Where does that leave us? I believe our charismatic friends serve an important role. They are a corrective to churches that are lifeless, where the winds of the Holy Spirit have not blown in decades. By reminding us that Jesus has already inaugurated the Kingdom, they encourage us to push back the darkness, to live into the Kingdom. Yet we must be careful not to set up our people for a fall, to promise in the now what Jesus has only reserved for later. There is an already, but there is also a not yet. May God give us the courage to trust Him for what He longs to give us in the present and the patience to wait for what God has kept back for a future time.









Posted in reflections

Eugénio Duarte on Last Things

Dr. Eugénio R. Duarte
37th General Superintendent
Church of the Nazarene

Dr. Eugénio R. Duarte (pronounced DEW ART) is one of six General Superintendents in the Church of the Nazarene. His meditation (below) is part of the “We Believe” series on Nazarene beliefs, widely distributed via e-mail by the Board of General Superintendents.


We believe … that our Lord will return,
the dead will be raised,
and the final judgment will take place.

Growing up in a community greatly affected by emigration, I observed early on the struggle some experienced between wanting to stay home with loved ones and their need to leave. In fact those who were able to depart in search of a better life were considered brave; emigration became a mark of prestige. My older brother left the day before he would have been recruited to serve in the army. Many ran away out of fear of dying in battle.

My brother promised that he would return home. We waited for many years. Then one day we learned that he had passed away, and our hope of seeing him again vanished. We could never be certain about his real desire to return or even his ability to fulfill his promise. This is an oft-repeated human tragedy.

Unlike humans, Jesus is always able and willing to fulfill His promises. The promise of His return was made with unswerving confidence. “Do not let your hearts be troubled. Trust in God; trust also in me. In my Father’s house are many rooms; if it were not so, I would have told you. I am going there to prepare a place for you. And if I go and prepare a place for you, I will come back and take you to be with me that you also may be where I am” (John 14:1–3, NIV).

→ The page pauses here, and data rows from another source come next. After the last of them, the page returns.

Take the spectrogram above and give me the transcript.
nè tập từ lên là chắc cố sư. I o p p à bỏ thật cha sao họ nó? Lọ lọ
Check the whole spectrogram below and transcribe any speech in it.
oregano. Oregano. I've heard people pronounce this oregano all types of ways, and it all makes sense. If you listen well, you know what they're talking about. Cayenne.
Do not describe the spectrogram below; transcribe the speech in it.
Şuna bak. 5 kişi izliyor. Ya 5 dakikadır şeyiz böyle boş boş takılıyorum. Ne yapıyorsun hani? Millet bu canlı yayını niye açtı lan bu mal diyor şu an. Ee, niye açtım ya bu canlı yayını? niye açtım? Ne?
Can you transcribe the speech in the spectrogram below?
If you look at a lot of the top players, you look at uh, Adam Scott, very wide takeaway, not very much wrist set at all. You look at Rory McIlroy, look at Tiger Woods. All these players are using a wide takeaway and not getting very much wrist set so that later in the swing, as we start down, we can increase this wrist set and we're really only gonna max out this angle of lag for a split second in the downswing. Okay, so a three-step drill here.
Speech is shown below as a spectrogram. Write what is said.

Theologians do not agree on details surrounding the second coming of Jesus; they have differing views about the order of eschatological events. But there is unequivocal agreement that Jesus is coming again because in His own words and in other parts of the Scriptures it is clear that He will return. In fact the Bible ends with Jesus’ words, “I am coming soon,” followed by the Church’s “Amen. Come, Lord Jesus” (Revelation 22:20, NIV).

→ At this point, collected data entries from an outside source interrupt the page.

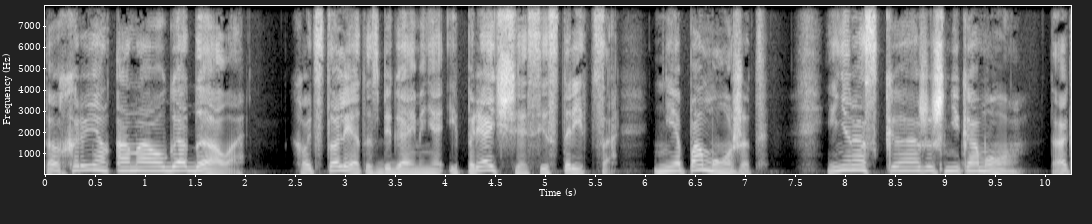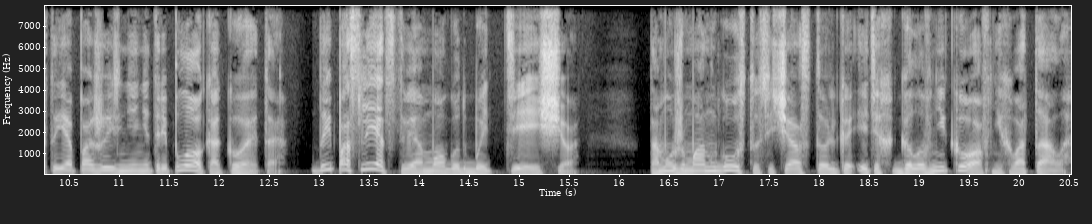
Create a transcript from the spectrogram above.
то хрен она угадала — Хоть сто лет избегай меня и прячься, сестрица, не поможет. И не расскажешь никому. Так-то я по жизни не трепло какое-то. Да и последствия могут быть те еще. Тому же мангусту сейчас только этих головников не хватало.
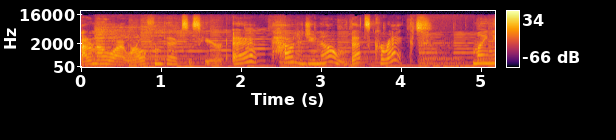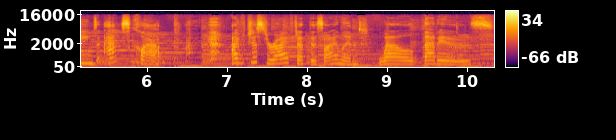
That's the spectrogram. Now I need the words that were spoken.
I don't know why, we're all from Texas here. Eh? How did you know? That's correct. My name's Assclap. I've just arrived at this island. Well, that is...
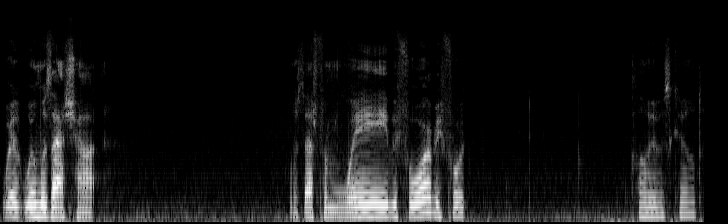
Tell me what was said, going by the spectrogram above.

Our belief in the second coming of Jesus is also firmly supported by God’s promise of His victory over all sin, death, pain, afflictions, and injustice. To see the Lord Jesus when He comes—whether we are raised from the dead or found alive in Him—will be cause for great celebration.

The spirit of hope and celebration with which 1 Thessalonians 4:15–17 proclaims His return must be accompanied by the declaration in Romans 2:1–16 that Jesus will judge the world. Those who refuse to know and confess Him as Lord will miss not only this moment of celebration at His coming, but also the eternal joy of being with the Lord forever. The reality of unbelievers having to face the unbiased Judge should prompt the Church to share the good news with everyone and to disciple all who come to know and love Jesus.

Let the Church say AMEN to the announced return of the Lord!


“On the third day he rose again from the dead; he ascended into heaven, and is seated at the right hand of God the Father Almighty; from there he will come to judge the living and the dead.” (The Apostles’ Creed)


Photo Credit: Wesleyan Anglican